Windows has taken a turn for the worst in the last few years with the rise and hype associated with Vista during the beta days, only to horrendously let us down, just like an OJ Simpson jury.Consistency is absolutely everything when it comes to technology - you buy a product because you have certain expectations, to perform certain tasks.
Windows has taken a turn for the worst in the last few years with the rise and hype associated with Vista during the beta days, only to horrendously let us down, just like an OJ Simpson jury.
Consistency is absolutely everything when it comes to technology - you buy a product because you have certain expectations, to perform certain tasks. Windows has always been the same. You expect Windows to have a certain look and feel to it as it has always been; clock on the bottom-right, Start menu on the bottom-left, and so on.

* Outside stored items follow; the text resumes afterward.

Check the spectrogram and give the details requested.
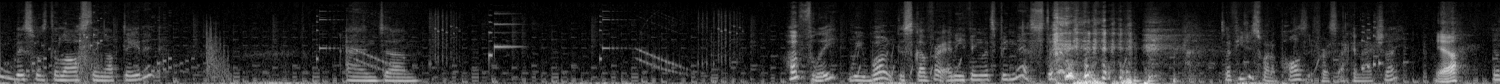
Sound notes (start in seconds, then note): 10.5 laughs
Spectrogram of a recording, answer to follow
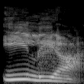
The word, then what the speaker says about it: Elias: Okay, it's EE, which is obviously E, and then the next part is capital LEE, Lee, and then AHS, Oz. So Elias.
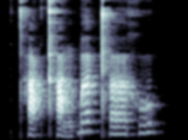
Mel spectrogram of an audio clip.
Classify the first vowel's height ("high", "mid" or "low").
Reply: low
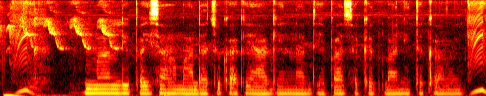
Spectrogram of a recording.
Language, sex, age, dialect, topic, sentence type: Bhojpuri, male, 18-24, Southern / Standard, banking, question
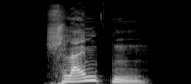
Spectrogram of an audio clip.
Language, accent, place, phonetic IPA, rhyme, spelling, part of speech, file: German, Germany, Berlin, [ˈʃlaɪ̯mtn̩], -aɪ̯mtn̩, schleimten, verb, De-schleimten.ogg
- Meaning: inflection of schleimen: 1. first/third-person plural preterite 2. first/third-person plural subjunctive II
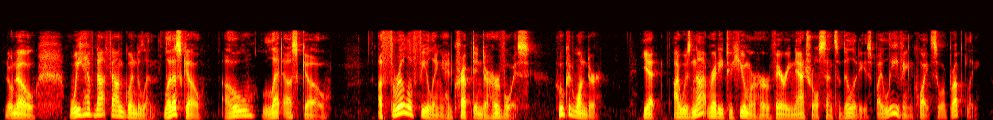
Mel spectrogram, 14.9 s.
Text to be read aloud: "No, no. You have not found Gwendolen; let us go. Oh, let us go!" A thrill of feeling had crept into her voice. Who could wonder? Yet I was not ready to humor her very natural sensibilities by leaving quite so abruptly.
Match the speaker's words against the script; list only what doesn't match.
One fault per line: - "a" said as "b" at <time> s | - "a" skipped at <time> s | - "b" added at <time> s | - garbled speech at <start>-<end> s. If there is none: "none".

If Microsoft were to suddenly throw in a massive user interface change, a "radical" one which I have had sources consider, makes me question the motives for Microsoft's future in the Windows department. Are they deliberately trying to crappify Windows to make Midori so much more pleasing when it arrives?
Let us have a quick look at the evidence so far, which will hopefully persuade you against these rumours floating about.

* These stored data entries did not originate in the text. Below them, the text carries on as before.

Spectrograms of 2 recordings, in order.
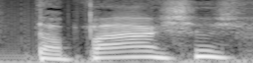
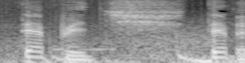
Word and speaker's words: Tapage: Dan Tapages, voor mij dan moet ik het zo uitspreken. Heeft dingen uitgebracht op bij Cardiac. – Tapage. Geen Tappage.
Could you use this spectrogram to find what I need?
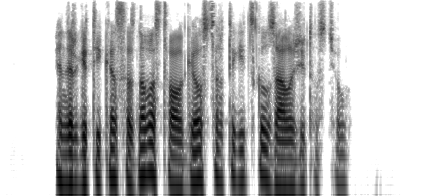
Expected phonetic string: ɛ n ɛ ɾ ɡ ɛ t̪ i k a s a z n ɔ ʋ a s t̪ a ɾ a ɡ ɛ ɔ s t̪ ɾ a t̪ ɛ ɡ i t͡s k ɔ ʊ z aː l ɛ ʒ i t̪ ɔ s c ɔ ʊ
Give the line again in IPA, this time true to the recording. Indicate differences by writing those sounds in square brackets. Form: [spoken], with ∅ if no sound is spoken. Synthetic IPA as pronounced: ɛ n ɛ ɾ ɡ ɛ t̪ i k a s a z n ɔ ʋ a s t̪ a [l] a ɡ ɛ ɔ s t̪ ɾ a t̪ ɛ ɡ i t͡s k ɔ ʊ z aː l ɛ ʒ i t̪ ɔ s c ɔ ʊ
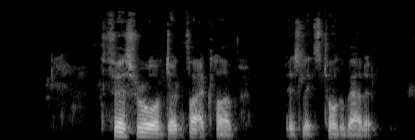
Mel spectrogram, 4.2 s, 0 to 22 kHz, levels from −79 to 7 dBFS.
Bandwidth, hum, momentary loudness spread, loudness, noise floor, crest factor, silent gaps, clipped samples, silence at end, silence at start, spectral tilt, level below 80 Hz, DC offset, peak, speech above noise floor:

This is the earliest build of Windows 7 I could find, build 6519. It's still very early on in development and naturally, as you would expect, still features the Vista-esque user interface. This would be considered very normal in the development process, as Windows XP sported the old NT interface for almost a year into its development.
And here in build 6956, only 400 builds further down the road, we have the current interface. Not much has changed visually, if I am entirely honest; the taskbar is "chunkier" and the Start orb looks different, and the icons are enlarged - but visually that's it.
Build 7106 leaked last week and we see exactly the same interface, except for a different build string. The difference here is that 7106 is within the release candidate "zone", but following the winmain path as opposed to the win7rc path, where build 7077 was the RC escrow build.
For approximately 350 builds now, the "new user interface" has been installed and ready to go, with the help of the Blue Badge tool, of course. The amount of work and energy gone into it just to be scrapped later on down the line is almost unthinkable.
The release candidate of any software is meant to be a stable, feature complete build which ensures a good quality of testing can be implemented as a result. In the case of Windows, it's too late in the development cycle to start changing major features of the operating system. If it's a case of simply changing a single line of code and a "secret interface" is revealed then fair enough, but Rafael would have found it.